Frost worked with a number of popular writers. Lewis Carroll enlisted Frost to illustrate his poetry book, Rhyme? Reason?, and then again for A Tangled Tale. Journalist and quasi-folklorist, Joel Chandler Harris, utilized Frost’s skills for his Tales of Uncle Remus stories (Br’er Rabbit). These illustrations promoted the books’ successes and subsequently became the works by which Frost became most well known. In a letter to Frost, Harris wrote: “The book was mine, but now you have made it yours, both sap and pith…”
Later in his career, Frost honed his ability to replicate scenes from real life in a pictorial realism. As such, his convincingly intimate renderings of rural life and authentic details of sport (mostly hunting and fishing) became another part of his legacy by the end of his long career.

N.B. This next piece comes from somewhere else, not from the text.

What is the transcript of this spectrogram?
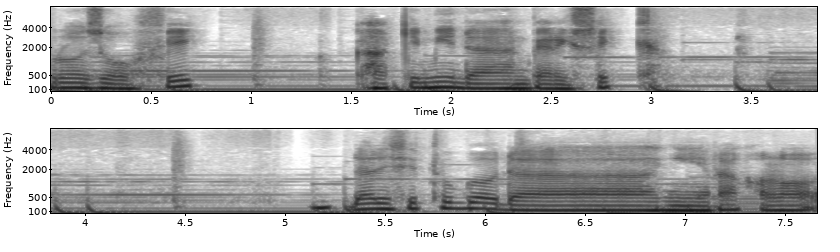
Brozovic, Hakimi, dan Perisic. Dari situ gue udah ngira kalau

Frost was a member of the Tile Club of New York, which was established for the promotion of the arts and crafts movement through the inspiration and creation of tiles. He was also involved in the Philadelphia Sketch Club, Society of Independent Artists, and the Society of Illustrators. His work was exhibited at the Tile Club, Chicago World’s Fair, Columbian Exhibition (1892-93) and the Pennsylvania Academy of the Fine Arts.
Arthur Burdett Frost’s notability as a pillar in American art history has been revived when he was deservedly inducted into the Society of Illustration Hall of Fame in 1985. To remember him best, we might look to his contemporaries, one of whom passionately/fervently claimed:

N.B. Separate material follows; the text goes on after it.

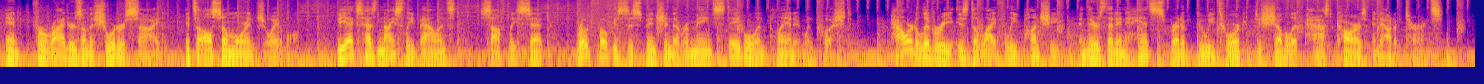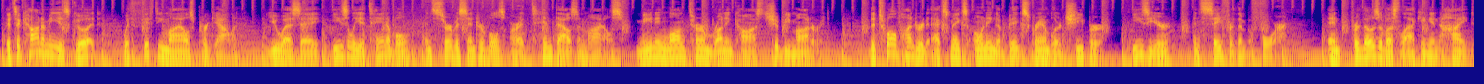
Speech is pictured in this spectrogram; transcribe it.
And, for riders on the shorter side, it's also more enjoyable. The X has nicely balanced, softly set, road-focused suspension that remains stable and planted when pushed. Power delivery is delightfully punchy, and there's that enhanced spread of gooey torque to shovel it past cars and out of turns. Its economy is good, with 50 miles per gallon, USA, easily attainable, and service intervals are at 10,000 miles, meaning long-term running costs should be moderate. The 1200X makes owning a big scrambler cheaper, easier, and safer than before. And for those of us lacking in height,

“A. B. Frost is the only comic artist we have or have had; the rest are mostly a disgrace even to this land of artless, childish vulgarians. Frost is still living, but art editors are dead.” – Joseph Pennell, 1920.
Notable collections of the artist’s work can be found at The Library of Congress (mainly preliminary sketches), Sterling and Francine Clark Art Institute, Smithsonian American Art Museum’s Renwick Gallery, George Eastman House, University of California (Department of prints and drawings), Rice University (Department of prints and drawings), The Carnegie Arts of the United States Collection. A collection of prints by the artist are housed in the Norman Rockwell Museum archive, and a significant online collection of his works can be found on the Morristown Library website.

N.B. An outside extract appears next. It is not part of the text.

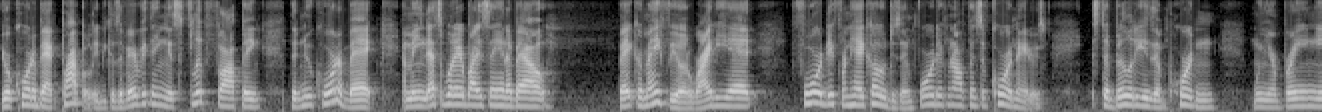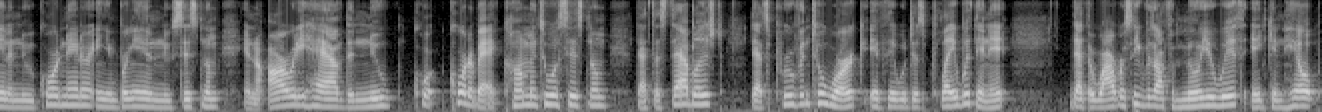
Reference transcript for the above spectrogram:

Entry written by Bailey Pfohl, 2016 Walt Reed Distinguished Scholar Intern
 Walt Reed, The Illustrator in America: 1860-2000, 2001. 77.
 Walt Reed, The Illustrator in America: 1860-2000, 2001. 39. The group lasted from 1877-1887 and had 31 members.
 Joseph Pennell, Pen Drawing and Draughtsmen: Their Work and Methods, 1920.
Illustrations by Arthur Burdett “A.B.” Frost
Walt Reed, The Illustrator in America: 1860-2000, 2001. 39, 77.
Joseph Pennell, Pen Drawing and Draughtsmen: Their Work and Methods, 1920.
A.B. Frost, http://www.ab-frost.net/
On the Tile Club
On Harper & Bros publishers
On artist Eadweard Muybridge
Artist headshot retrieved from Darvill's Rare Prints